Diversity in the workplace is increasingly recognised as a crucial factor in the success of modern organisations. A diverse workforce, composed of employees with a range of backgrounds, experiences, and perspectives, can bring a wealth of benefits to a company, including increased innovation, improved problem-solving capabilities, and enhanced decision-making processes.
Having a diverse workforce can also help a company better serve its customers and clients, as employees with diverse backgrounds are better equipped to understand and respond to the needs of a diverse customer base. Furthermore, a commitment to diversity can also positively impact a company’s reputation and brand image, helping to attract top talent and build a strong, inclusive workplace culture.
However, achieving diversity in the workplace is not always easy. It requires a proactive and intentional approach to recruiting and hiring, starting with the recruiting process. By maximising diversity in your recruiting process, you can lay the foundation for a more diverse and inclusive workplace.
Understanding unconscious bias in the recruiting process
Unconscious bias refers to the implicit attitudes and beliefs that influence our actions and decisions, often outside of our awareness or conscious control. In the recruiting process, unconscious bias can result in the exclusion of qualified candidates based on factors such as race, gender, age, or other characteristics.
To address unconscious bias in the recruiting process, it’s important to understand how it can impact decision-making and develop strategies to mitigate its effects. This may include training for recruiters and hiring managers, using objective evaluation tools, and establishing diverse and inclusive interview panels.
By addressing unconscious bias, companies can ensure that their recruiting process is fair and equitable and that they are attracting and hiring the most qualified and diverse candidates. After understanding your process, you can use a recruitment process template to create an engaging presentation.
Developing a diversity-focused job description
Developing a diversity-focused job description is an important step in attracting a diverse pool of candidates. This involves reviewing the language and requirements of the job description to ensure they are inclusive and do not exclude certain groups.
For example, avoiding gender-biased language, such as “he” or “she,” and using neutral terms like “they” or “the candidate”. Additionally, avoiding requirements that may not be necessary for the job, such as a specific level of education or years of experience, can help to attract a wider pool of candidates from diverse backgrounds.

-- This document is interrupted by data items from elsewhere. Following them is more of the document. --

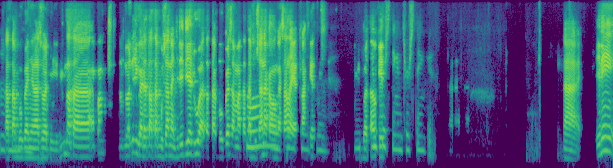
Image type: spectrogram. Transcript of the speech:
Tata boganya Laswadi. Ini tata apa? Laswadi juga ada tata busana. Jadi dia dua, tata boga sama tata oh, busana kalau nggak salah ya terakhir. Okay. Tahun gitu. Interesting, interesting. Nah, ini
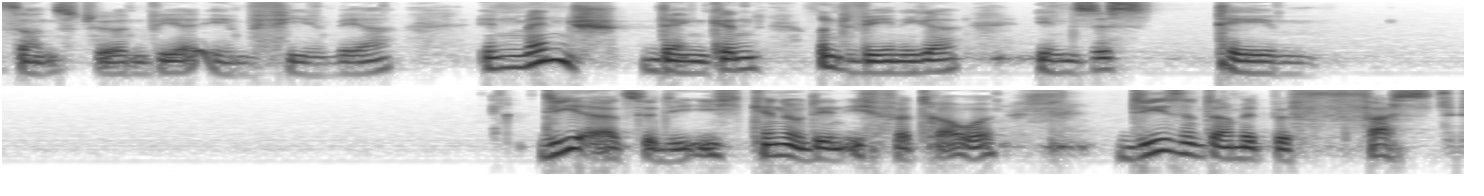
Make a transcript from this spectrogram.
sonst würden wir eben viel mehr in Mensch denken und weniger in System. Die Ärzte, die ich kenne und denen ich vertraue, die sind damit befasst,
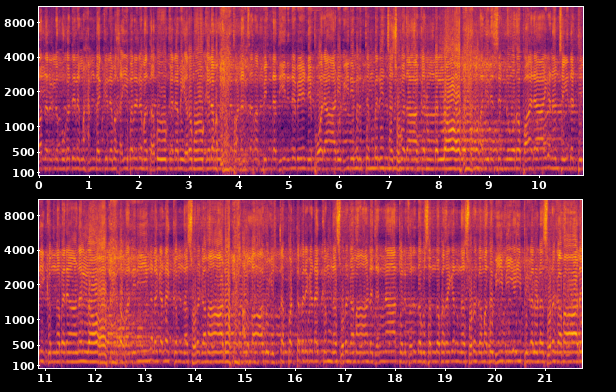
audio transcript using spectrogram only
ബദറിലും ഹംദ ഹന്തക്കിലും ഹൈബറിലും തബൂക്കലും ഇറമൂക്കലും പടച്ചറപ്പിന്റെ ദീനിന് വേണ്ടി പോരാടി വീതിമൃത്യം വരിച്ച സുഗതാക്കളുണ്ടല്ലോ. മജിലിസിനോട് പാരായണം ചെയ്തിട്ടിരിക്കുന്നവരാണല്ലോ. ബദിരീങ്ങൾ കിടക്കുന്ന സ്വർഗമാട് അള്ളാഹു ഇഷ്ടപ്പെട്ടവർ കിടക്കുന്ന സ്വർഗമാട് ജന്നാത്തുൽ ഫിർദൗസ് എന്ന് പറയുന്ന സ്വർഗം അത് വി വി ഐ പികളുടെ സ്വർഗമാട്.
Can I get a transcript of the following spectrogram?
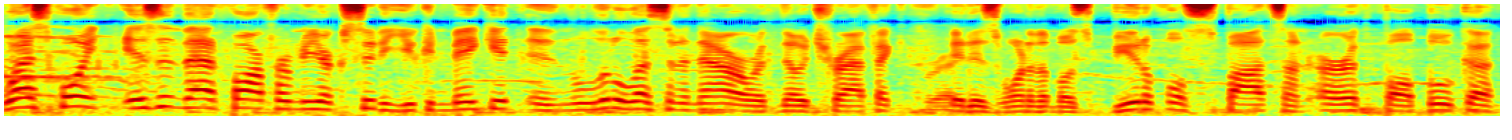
West Point isn't that far from New York City. You can make it in a little less than an hour with no traffic. Correct. It is one of the most beautiful spots on earth. Paul Bucha,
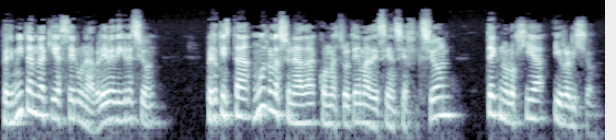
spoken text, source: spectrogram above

It’s also important to consider the source of the job posting and to diversify the channels through which the posting is shared. This may include reaching out to community organisations and diversity-focused job boards, as well as leveraging employee networks and referrals.
By developing a diversity-focused job description and taking steps to promote the posting to a diverse pool of candidates, companies can increase the likelihood of attracting and hiring a more diverse workforce.
Evaluating your interview process for bias
Evaluating your interview process for bias is crucial in ensuring that you make fair and equitable hiring decisions. Bias can come in many forms, including conscious or unconscious bias based on race, gender, ethnicity, sexual orientation, and other factors. To evaluate your interview process for bias, start by reviewing the language used in your job descriptions and interview questions to ensure they are inclusive and free from stereotypes. Next, train your hiring managers and interviewers on unconscious bias and how to recognise and avoid it during the interview process.
Additionally, consider using structured interview processes and scorecards to ensure that all candidates are evaluated based on the same criteria. Finally, gather feedback from interviewees and consider conducting regular audits of your hiring practices to identify and address any potential biases. By taking these steps, you can create a more inclusive and equitable interview process that results in a diverse and talented workforce.
Celebrating and valuing diversity in the workplace
Celebrating and valuing diversity in the workplace is crucial in creating a welcoming and inclusive environment for all employees. This can be achieved through a variety of initiatives, such as hosting cultural events, creating employee resource groups, and promoting diversity in leadership positions. By recognising and celebrating the unique experiences and perspectives that different cultures bring to the workplace, you can create a positive and supportive work culture that values diversity.
It’s important to provide training and resources for employees to understand and appreciate different cultures, as well as to educate them on unconscious bias and how to recognise and address it in the workplace. Celebrating diversity also involves creating a workplace where employees feel comfortable being their authentic selves, regardless of their race, gender, sexual orientation, or other personal characteristics. By prioritising diversity and inclusivity, organisations can reap the benefits of a more engaged, innovative, and productive workforce.
Maximising diversity in the recruitment process is essential for building a diverse and inclusive workforce. By evaluating and revising your recruitment process, implementing structured interviews and evaluation criteria, and valuing diversity in the workplace, organisations can create a positive and supportive work environment that celebrates the unique experiences and perspectives of all employees.
By providing diversity and inclusion training, encouraging employee referrals, and conducting regular audits, organisations can continuously improve their diversity recruitment efforts. By prioritising diversity and inclusivity, organisations can reap the benefits of a more engaged, innovative, and productive workforce. So, it’s time to take action and create a more diverse and inclusive workplace for all.
Ellen Diamond, a psychology graduate from the University of Hertfordshire, has a keen interest in the fields of mental health, wellness, and lifestyle.